May 15, 2019 - by Tobias Brink, EPFL

It has long been known that rubbing surfaces are worn by the formation of debris particles, but the microscopic processes behind this phenomenon are still under discussion. But understanding these processes is crucial in order to derive useful wear laws based on physical insights instead of ad-hoc emprical relations. In a study conducted in the Computional Solid Mechanics Laboratory (LSMS), the researchers use atomistic modeling to describe the debris creation process at the nanoscale when the adhesion between the surfaces is reduced—a case that is in fact expected in most material contacts.

By conducting simulations of a large number of individual surface asperity collisions on Piz Daint supercomputer with varying contact angles and interface properties, they find that the asperities can either deform plastically, form wear particles, or slip along the contact junction surface without significant damage. The work shows at the microscopic level why flatter surfaces are more amenable to slip and low wear and, conversely, wear particles result more easily from high-angle asperity collisions on rougher surfaces. All of this can be described by a predictive, analytical model at the asperity level based on interface properties and roughness parameters.

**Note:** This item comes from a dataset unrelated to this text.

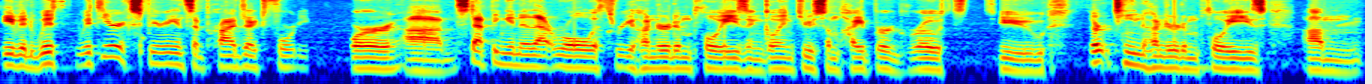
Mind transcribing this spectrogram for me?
David, with with your experience at Project 44, um, stepping into that role with 300 employees and going through some hyper growth to 1,300 employees, um,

In the future, the LSMS researchers hope to use these insights to predict wear rates and the emission of particles in various contact scenarios.

Originally published by EPFL >>


This work was supported by a grant from CSCS under project ID s784.


T. Brink and J.-F. Molinari, “Adhesive wear mechanisms in the presence of weak interfaces: Insights from an amorphous model system”, Phys. Rev. Mater. 3, 053604 (2019),